Photos and Story by Ben Kunz
On July 20th, 2013, Tim Halder, Joe Sambataro and I completed the second ascent of the McNerthney Pillar on the north face of Mount Waddington in British Columbia’s Coast Range. This prodigious rock pillar was climbed by the Northwest’s own McNerthney brothers, Pat and Dan McNerthney, back in 1986. Despite the appeal of this beautiful rock pillar and “providing far and away the most powerful climbing line of this face of Waddington”, it had yet to see a repeat ascent.
Climbing a big, steep route like the McNerthney Pillar was a huge undertaking for the three of us. Despite forays into the other Great Ranges (Peru, Alaska, Alps, Himalaya), none of us had climbed such a technical, once-touched line on such a colossal mountain before. Climbing as a team of three can have obvious drawbacks—it’s less efficient overall, belays are more cramped, bivy ledges need to accommodate three people—the list goes on. However, we found that on our climb, it proved to have some key subtle advantages.
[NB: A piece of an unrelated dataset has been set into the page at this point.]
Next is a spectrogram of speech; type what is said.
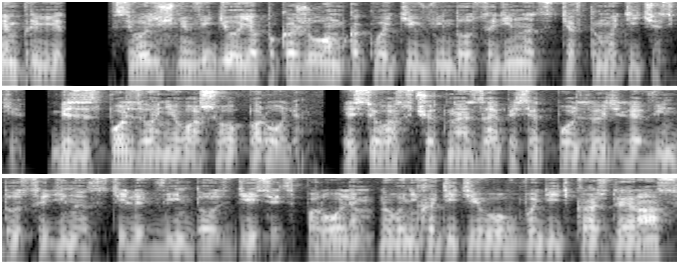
Всем привет! В сегодняшнем видео я покажу вам, как войти в Windows 11 автоматически, без использования вашего пароля. Если у вас учетная запись от пользователя Windows 11 или Windows 10 с паролем, но вы не хотите его вводить каждый раз,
Sharing the load
I mean this metaphorically and literally. Obviously when stove, sat phone, food, and other group gear can be divided amongst three, it means that each person carries a little less, and losing a little can make a huge difference in alpine climbing. But less tangible is the sharing of duties. Three instead of two means that you don’t have to lead or belay every pitch. It’s nice to take a real break: eat a little food without trying to feed out rope at the same time, take the time to take a photo without rushing in a buttshot between moves, someone to help uncoil the rope or pull your jacket out. And of course, you divide the trip expenses between three!
Bivying on a big route
Despite the amazing position and surrounding beauty, trying to sleep on a steep buttress on the North Face of Waddington is definitely Type II fun (fun only in retrospect, not fun while it’s happening). On the McNerthney Pillar, we bivied twice on route and once on the descent, so we refined our systems for maximum efficiency and comfort. Melting snow and ice to rehydrate and eat is a time killer and putting someone on this duty right away can mean adding significant sleep time. Searching out a bivy site, chopping out snow and ice, adjusting rocks to make it as flat as possible can be a perfect one-person task. The last person can handle organizing sleeping gear, hanging the rack for the next day, and pitching in to help when someone needs another hand.
Safety in numbers
A party of three in big alpine terrain can have huge advantages. Glacier travel is generally safer with three, and certainly pulling off crevasse rescue with three versus two is much more realistic. And if the unthinkable happens and someone gets really hurt on route, high angle rescue and evacuation scenarios can be simplified and expedited tremendously with the help of a third person.
Share the experience
Perhaps most importantly, a third provides another to share the experience with. With just two, it’s not uncommon on serious routes to enter into a “get-it done” phase that means hyper-efficiency and hyper-concentration. Clearly these are important, but sometimes all that focus takes a little away from the overall experience. It is supposed to be fun, right? When working well, the dynamic of three can be a real blast; a triad of personalities melds for each person to take turns at all the roles from leading, to support, to motivator or adding comic relief!
Our team was lucky in many ways to pull off our ascent and we have each other to thank for strong efforts, great teamwork and good attitudes. The camaraderie we gained through this experience will last us for a lifetime!